> _Exercise instructions_:
For the entries below, return the line holding "Output the words spoken in this spectrogram." together with all lines after it, unchanged, and leave every picture out.

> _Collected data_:
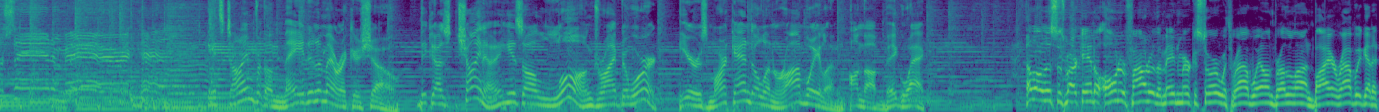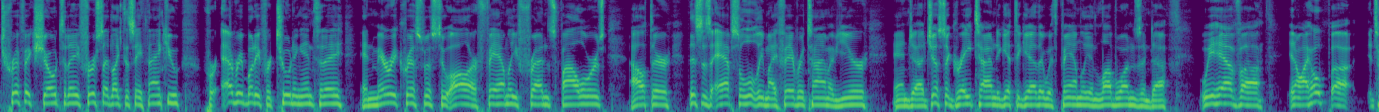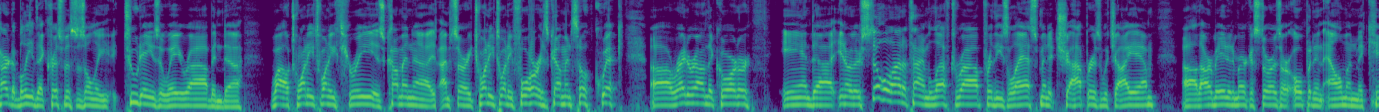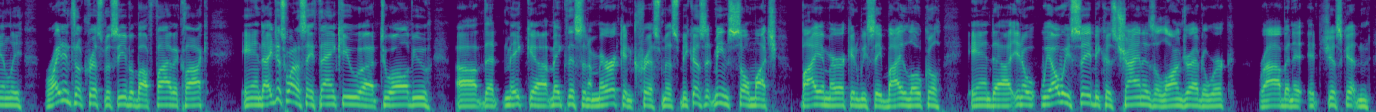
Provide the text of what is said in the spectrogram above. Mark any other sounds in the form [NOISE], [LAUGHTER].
100% American. It's time for the Made in America show because China is a long drive to work. Here's Mark Andol and Rob Whalen on the Big Weck. Hello, this is Mark Andol, owner, founder of the Made in America store with Rob Whalen, brother-in-law and buyer. Rob, we got a terrific show today. First, I'd like to say thank you for everybody for tuning in today, and Merry Christmas to all our family, friends, followers out there. This is absolutely my favorite time of year, and uh, just a great time to get together with family and loved ones. And uh, we have, uh, you know, I hope uh, it's hard to believe that Christmas is only two days away, Rob, and uh, Wow, 2023 is coming. Uh, I'm sorry, 2024 is coming [LAUGHS] so quick, uh, right around the corner. And, uh, you know, there's still a lot of time left, Rob, for these last minute shoppers, which I am. Uh, our Made in America stores are open in Elma, McKinley, right until Christmas Eve, about 5 o'clock. And I just want to say thank you uh, to all of you uh, that make uh, make this an American Christmas because it means so much. Buy American, we say buy local, and uh, you know we always say because China is a long drive to work. Rob, and it, it's just getting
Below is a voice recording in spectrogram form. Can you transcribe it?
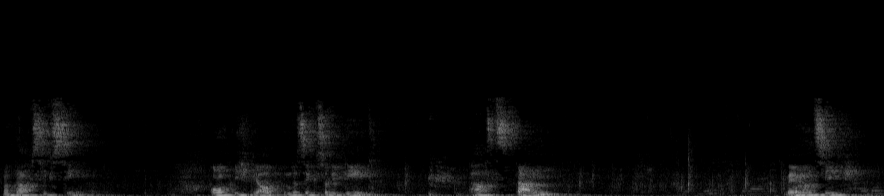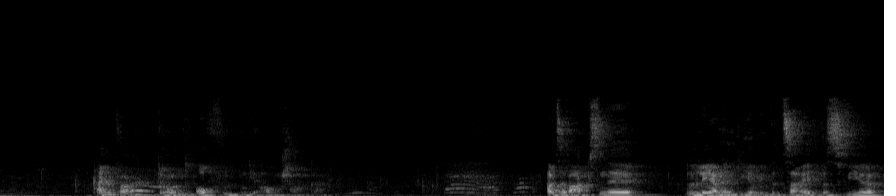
Man darf sich sehen. Und ich glaube, in der Sexualität passt es dann, wenn man sich einfach grundoffen in die Augen schauen kann. Als Erwachsene lernen wir mit der Zeit, dass wir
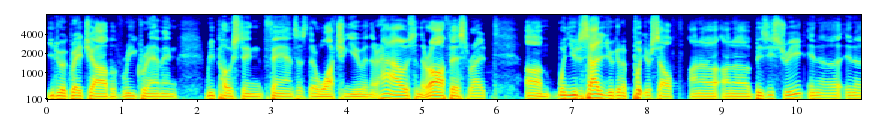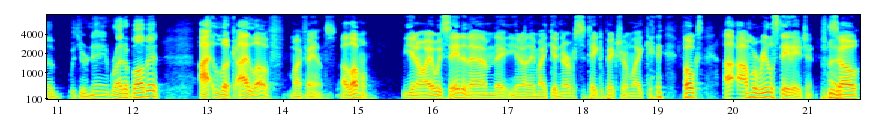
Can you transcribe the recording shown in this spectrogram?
you do a great job of regramming, reposting fans as they're watching you in their house, in their office, right? Um, when you decided you're going to put yourself on a on a busy street in a in a with your name right above it, I look, I love my fans. I love them. You know, I always say to them that you know they might get nervous to take a picture. I'm like, folks, I- am a real estate agent, so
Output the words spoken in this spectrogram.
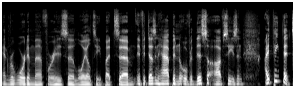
and reward him for his loyalty. But um, if it doesn't happen over this off season, I think that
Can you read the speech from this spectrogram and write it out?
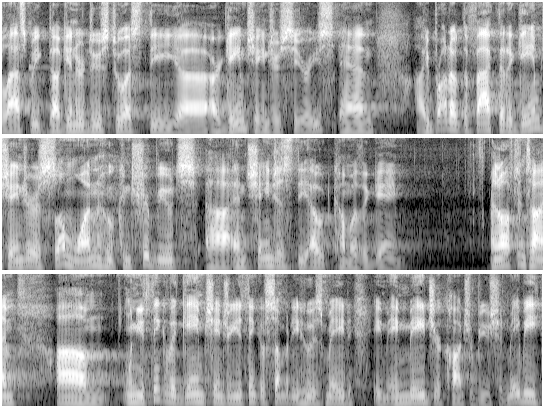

> _Answer below_:
Output the words spoken in this spectrogram.
and reward him for his loyalty. But um, if it doesn't happen over this off season, I think that
Can you read the speech from this spectrogram and write it out?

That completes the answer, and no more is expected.